American colleges vary greatly in the level and extent of mental health services that they provide. The CAPS programs and counseling centers are understaffed or underfunded in many places. Sometimes, there can be long waits for students seeking a counselor to talk to. With the demand for counselling only increasing since the start of the pandemic, it is imperative that colleges focus on increasing the capacity of their mental health staff so that any student that reaches out can talk to a counselor immediately and consistently. Substantial budgets should be directed towards these services and sufficient numbers of staff should be hired. Most important of all, these services should be available to any student at any school, no matter what their health insurance coverage is.

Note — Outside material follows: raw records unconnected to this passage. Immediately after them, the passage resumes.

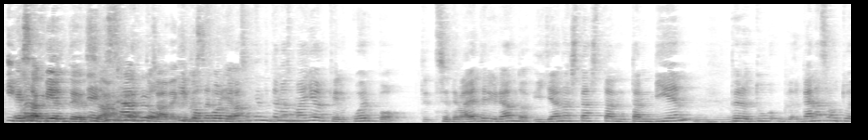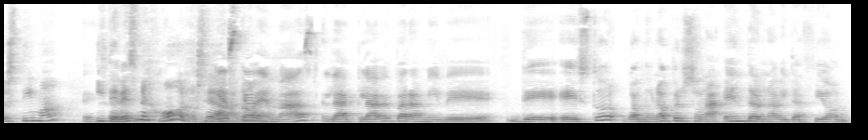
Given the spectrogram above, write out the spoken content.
Y Esa claro, piel tersa. Exacto. O sea, ¿de qué y me conforme vas haciéndote más mayor, que el cuerpo te- se te va deteriorando y ya no estás tan, tan bien, pero tú ganas autoestima y te ves mejor. O sea, y es que no. además la clave para mí de, de esto, cuando una persona entra en una habitación,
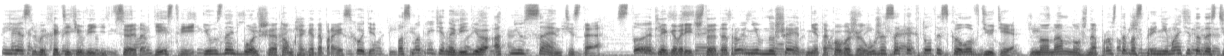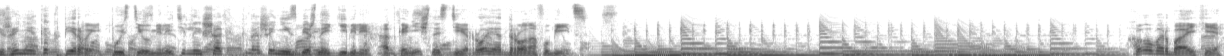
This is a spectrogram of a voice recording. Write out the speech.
Если вы хотите увидеть все это в действии и узнать больше о том, как это происходит, посмотрите на видео от New Scientist. Стоит ли говорить, что этот рой не внушает мне такого же ужаса, как тот из Call of Duty, но нам нужно просто воспринимать это достижение как первый, пусть и умилительный шаг к нашей неизбежной гибели от конечности роя дронов-убийц. Ховербайки.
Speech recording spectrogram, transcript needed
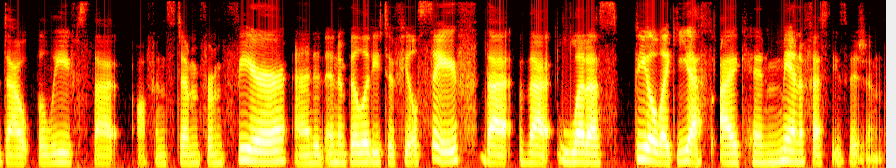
doubt beliefs that often stem from fear and an inability to feel safe that that let us feel like, yes, I can manifest these visions.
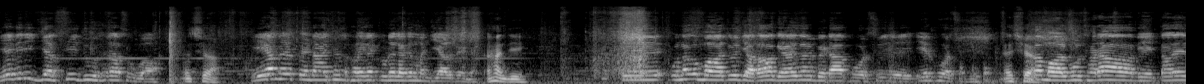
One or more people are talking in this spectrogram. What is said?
ਇਹ ਵੀ ਜੀ ਜਰਸੀ ਦੂਸਰਾ ਸੂਆ। ਅੱਛਾ। ਇਹ ਆ ਮੇਰੇ ਪਿੰਡ ਆ ਇੱਥੇ ਲਫਾਏਗਾ ਚੂੜੇ ਲੱਗੇ ਮੰਜੀ ਵਾਲੇ ਪਿੰਡ। ਹਾਂਜੀ। ਤੇ ਉਹਨਾਂ ਕੋਲ ਮਾਲ ਜੋ ਜ਼ਿਆਦਾ ਹੋ ਗਿਆ ਇਹਦਾ ਬੇਟਾ ਫੋਰਸ 에ਅਰ ਫੋਰਸ ਸੀ ਅੱਛਾ। ਉਹਦਾ ਮਾਲ ਮੂਲ ਸਾਰਾ ਵੇਚਤਾ ਤੇ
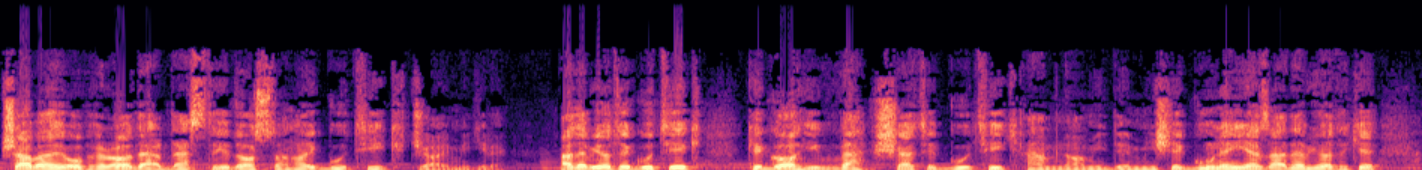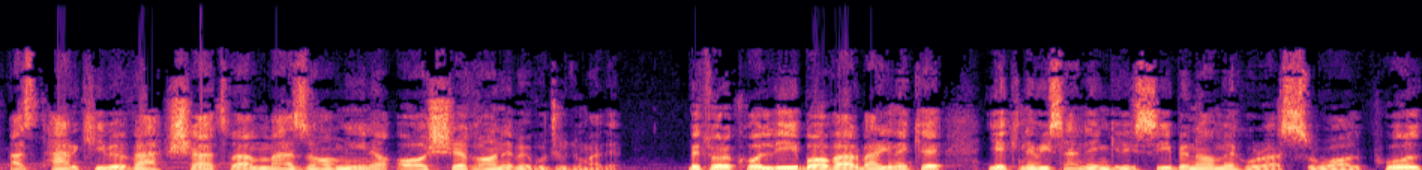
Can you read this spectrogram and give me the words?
شبه اپرا در دسته داستانهای گوتیک جای می‌گیره. ادبیات گوتیک که گاهی وحشت گوتیک هم نامیده میشه گونه ای از ادبیات که از ترکیب وحشت و مزامین عاشقانه به وجود اومده. به طور کلی باور بر اینه که یک نویسنده انگلیسی به نام هوراس والپول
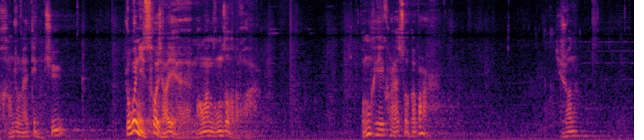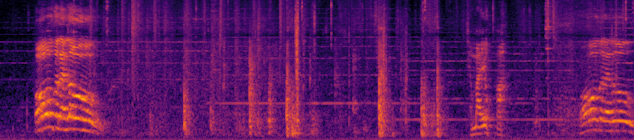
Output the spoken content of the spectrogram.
杭州来定居。如果你凑巧也忙完工作的话，我们可以一块来做个伴儿。你说呢？包子来喽！请慢用啊！包子来喽！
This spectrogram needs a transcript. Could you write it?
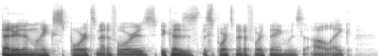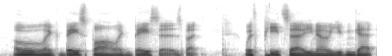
better than like sports metaphors because the sports metaphor thing was all like, oh, like baseball, like bases, but with pizza, you know, you can get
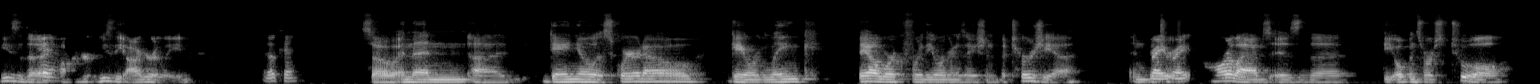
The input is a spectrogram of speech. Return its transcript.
he's the Yeah. Augur, he's the Augur lead. Okay. So and then uh, Daniel Izquierdo, Georg Link, they all work for the organization Bitergia, and Right, right. Core Labs is the the open source tool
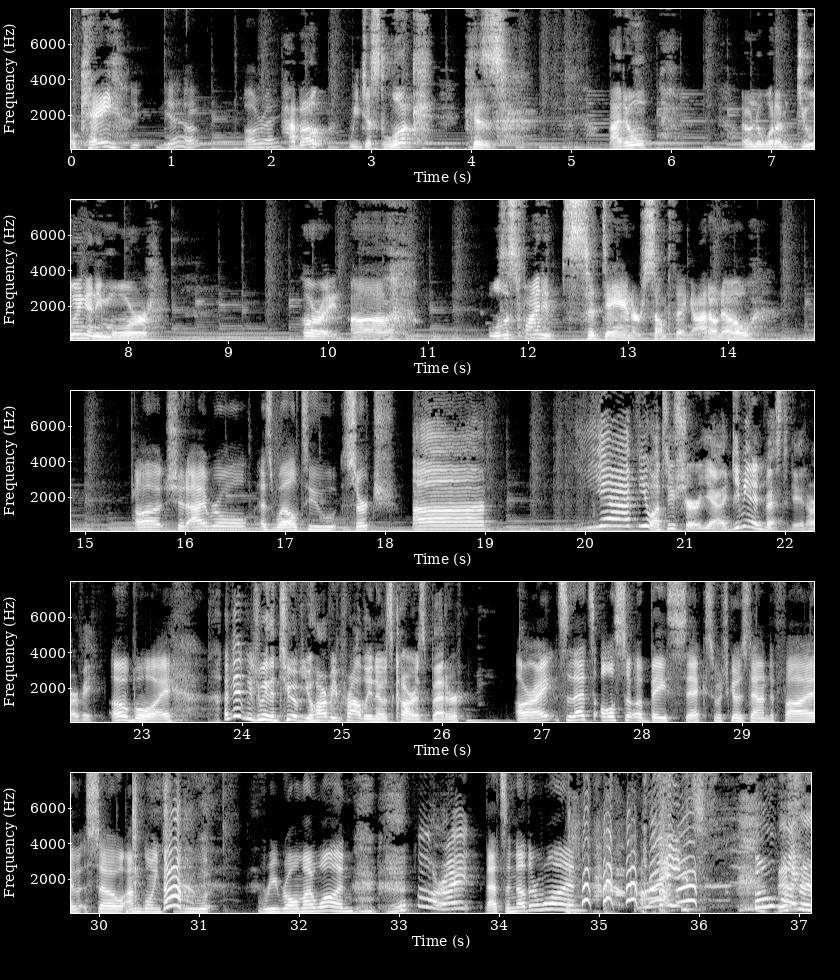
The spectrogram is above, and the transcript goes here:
Okay? Y- Yeah. All right. How about we just look? Cause I don't I don't know what I'm doing anymore. Alright, uh we'll just find a sedan or something. I don't know. Uh, should I roll as well to search? Uh, yeah, if you want to, sure. Yeah, give me an investigate, Harvey. Oh boy. I think between the two of you, Harvey probably knows cars better. All right, so that's also a base six, which goes down to five. So I'm going to re-roll my one. All right. That's another one. Right.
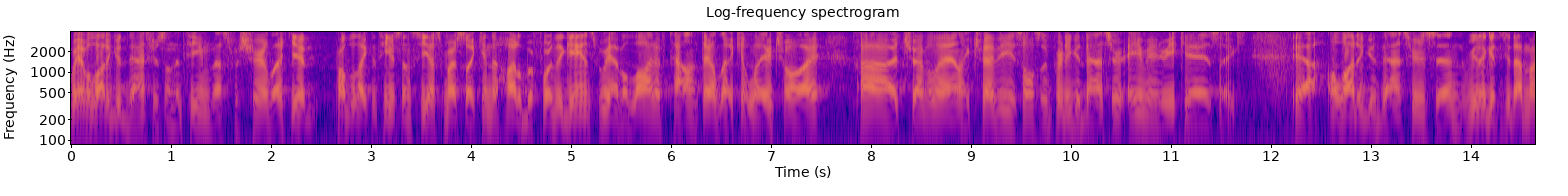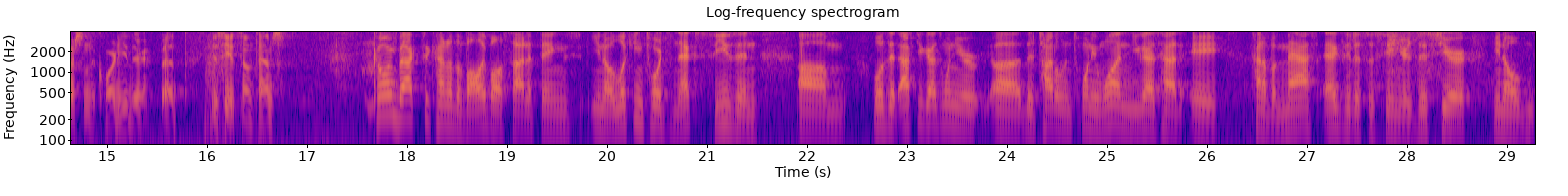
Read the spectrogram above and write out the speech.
we have a lot of good dancers on the team, that's for sure. Like, yeah, probably like the teams don't see us much like in the huddle before the games, but we have a lot of talent there, like Eleu Choy, uh, Trevelin, like Trevi is also a pretty good dancer. Avery Enrique is like, yeah, a lot of good dancers, and we don't get to see that much on the court either, but you see it sometimes. Going back to kind of the volleyball side of things, you know, looking towards next season, um, was it after you guys won your uh, their title in 21? You guys had a kind of a mass exodus of seniors this year. You know,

You might think that virtual counseling services would make seeking help more accessible than ever, but this is not the case. Due to U.S. government regulations concerning the licensure of healthcare providers, colleges can’t provide diagnostic and clinical services to students outside of the state that the college is located in. So, students who are studying remotely outside of the state or even go home for 2 months for winter break cannot access the mental health tele-health services from their university. This policy can leave many students without the services they need at the time when they need it most. At first, some state governors have been able to pass temporary emergency exceptions, but due to the prolonged nature of this pandemic many of these policies will soon expire. In an attempt to remedy this issue, people have proposed legislation such as the PSYPACT, an act that would allow psychologists “practice via telemedicine in states other than where they’re licensed” [2]. This legislation has been enacted in 14 states so far, but would need the support of all 50 states to be fully impactful, which would likely be a slow process. Another option that was recently introduced in the Senate was the TREAT Act, which would “support the ability for full cross-state care for all licensed providers through the duration of the pandemic emergency” [3]. While these are promising starts, there is still a gaping hole in access to services that will need to be filled as we wait for such legislation to be adopted.

Though colleges themselves should be doing more in terms of broad policies and access to resources, teachers can also step up in individual ways. Teachers are having a rough time too, as they lost the engagement of in-person teaching and had to learn a completely new technology platform. But, many students feel that they have more work than ever, with professors giving more frequent assignments in order to keep students “engaged” and “on track”. With all of these assignments adding up, students just feel overwhelmed. It is important for teachers to recognize that they probably won’t be able to cover the same amount of material as a normal semester. They could consider being more flexible with deadlines and grading, as well as not giving as many tests or large assignments.

The lack of mental health support in the American higher education system has been a long-standing issue that was only exacerbated and further exposed by the pandemic. Colleges consistently prioritize putting money towards fancy new buildings over substantial mental health services. There is also a consistent issue of performative mental health services, such as having puppies in the library during finals or offering a free yoga class once a month. Now more than ever, it is time for colleges to step up across the board and start actually prioritizing the mental health of their students.

Works Cited:




Photo Credit: